  • Ed  On February 19, 2014 at 2:16 pm

    Curm – i think you got the soccer team advancing wrong according to Yahoo. Your link has the team on the field being the one advanced, not the third team.

    • The Sports Curmudgeon  On February 19, 2014 at 3:19 pm


      You are correct. Borgata advanced and Partinicaudace did not advance.

  • Doug  On February 19, 2014 at 2:29 pm

    I wasn’t convinced Goddell was working for $1 when I read that story. I

    • The Sports Curmudgeon  On February 19, 2014 at 3:14 pm


      But it made for a nice attempt to seize the moral high ground…

  • Rich  On February 20, 2014 at 6:28 pm

    Good ell may be the highest salaried Non-profit employee on the planet.

    • The Sports Curmudgeon  On February 20, 2014 at 9:40 pm


      I cannot think of anyone higher on the totem pole. Unless you count some of the politicians in third world nations that rip off tens of millions of dollars per year from the economies of those basket-case entities…

      • Rich  On February 21, 2014 at 5:50 pm

        True that! Goodell can rest easy knowing that the only people in his category are tyrannical despots.
        Also, your cogent remarks on the greatest of baseball commissioners…how would you rank the fellows who headed the NFL in that position? I’ll vote here for Pete Rozelle.

        • The Sports Curmudgeon  On February 21, 2014 at 7:26 pm


          I have not thought about NFL commissioners very seriously because there have been so few of them in my lifetime. I agree with you that Pete Rozelle has to be up at the top of that list, though.

Leave a Reply

Your email address will not be published. Required fields are marked *

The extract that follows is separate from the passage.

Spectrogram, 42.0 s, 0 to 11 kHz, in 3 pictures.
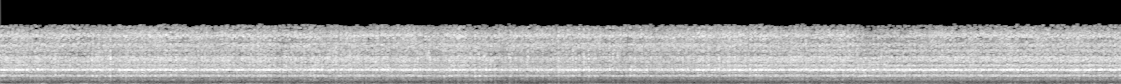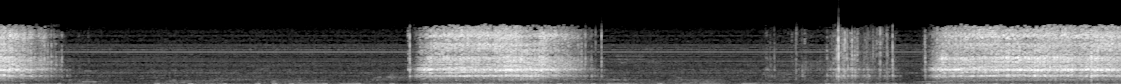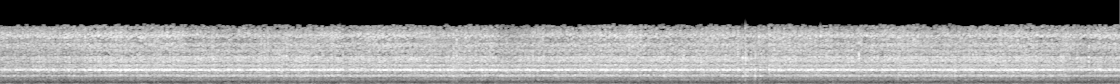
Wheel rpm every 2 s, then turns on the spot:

You may use these HTML tags and attributes: <a href="" title=""> <abbr title=""> <acronym title=""> <b> <blockquote cite=""> <cite> <code> <del datetime=""> <em> <i> <q cite=""> <strike> <strong>